Thus we have the fact that the most vile abusers do not turn the faithful against them but cause division. One of the victims of Fr Sean Fortune recalls that while everyone in Poulfur knew about the allegations against him, ‘half of the village was pro-Fortune and the other half anti-Fortune.’ One set of parents, whose son after spending a weekend with Fortune returned having been raped so brutally that he could barely walk and with blood all over his clothes, thought allegations against a priest were terrible and did not understand them.
But what is this but an expression of internalisation of oppression? In such conditions militant lay Catholics could get away with demonstrating against one paper that reported allegations, the Wexford People, by burning copies of the paper and persuading local businesses not to advertise in it. On the other hand it is only because of the demands of the vast majority of Ireland’s Catholics that the State has taken what limited action it has.
Karl Marx described religion as the ‘opium of the people’ and this has often been quoted without an understanding of what Marx meant. Left as a truncated quote it could easily be more accurately applied to the liberal position of the likes of O’Toole. But Marx was not particularly interested in condemning religion but in condemning the sort of world that needed religion.
‘Religious distress is at the same time the expression of real distress and the protest against real distress. Religion is the sigh of the oppressed creature, the heart of a heartless world, just as it is the spirit of a spiritless situation. It is the opium of the people.’ The strength of Catholicism in Ireland has been the result of Ireland’s history of distress and protest against it but the heart of a heartless world cannot be other than rotten. Religion is no answer even spiritually. The abuse scandals have opened a window on a nation’s spirit that has been suffocated by a force which has crushed to the point of suicide the spirit of some of its youngest citizens.
A nation defined primarily by religion is less of a nation by that very fact, less able to develop the positive aspects of nationalism that now belong to history. The power of the Catholic Church was born out of the graves and famine ships that marked the country’s greatest disaster.

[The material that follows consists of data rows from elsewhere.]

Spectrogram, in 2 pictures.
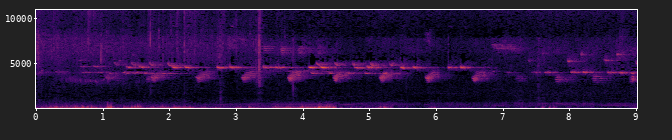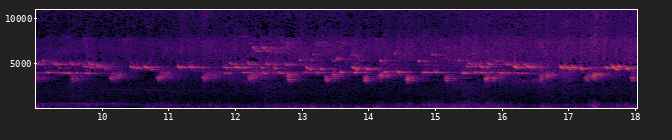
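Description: A bird calling a long run of short, high chirps, about two a second, over a low rumbling noise that drops away about four and a half seconds in.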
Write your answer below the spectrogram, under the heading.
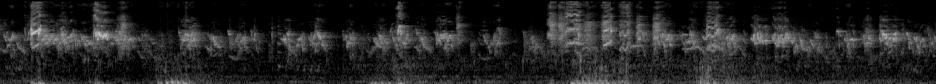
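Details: A group of lovebirds chatters and sings continuously, with busy overlapping high-pitched chirps, a few harsher squawks, and occasional soft low thumps underneath.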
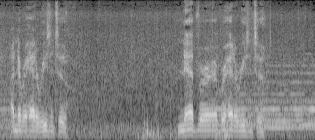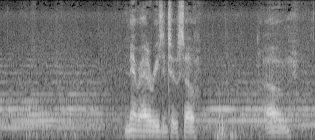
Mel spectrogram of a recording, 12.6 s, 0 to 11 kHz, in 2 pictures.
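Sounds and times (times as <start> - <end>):
train horn blaring: 0.0 - 0.9, 4.0 - 12.6
light wind: 0.0 - 12.6
speech: 0.2 - 1.5, 3.6 - 5.4, 8.8 - 10.9, 11.6 - 12.2.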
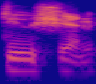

The height of its power coincided not with the flowering of anything that could be called an Irish spirit but with speculation that the Irish were a dying ‘race’, evidenced through mass emigration and the suffocation of culture that marked the 1950s.
For Marx the criticism of religion had to turn to the criticism of politics and so must the socialist response to the sex scandals enveloping the Catholic Church. Like all forms of oppression it is the State that provides the key to unlocking the mechanism and system of oppression.
Irish liberalism is incapable of dealing with the cause of this oppression because its roots are in a system with which they have no fundamental disagreement. Without being able to identify the social system defended by the Irish State as the source of oppression, the weaknesses of the oppressed themselves are targeted along with the individuals who have transgressed.
The roots of child abuse by the Catholic Church lie not only in the teachings of the Church, however lacking in humanity, nor does the power of the Church consist mainly in what force it can wield itself, however outwardly formidable. The power of the Church rests in its alliance with the Irish State in the South and its comfortable arrangements with the imperialist State in the North. Without these we could speak of individual guilt and punishment, or of a reformed theology. With them it is the political system, including the Church as a political institution, that must be found guilty.
We will turn to the nature of that guilt
in our next article.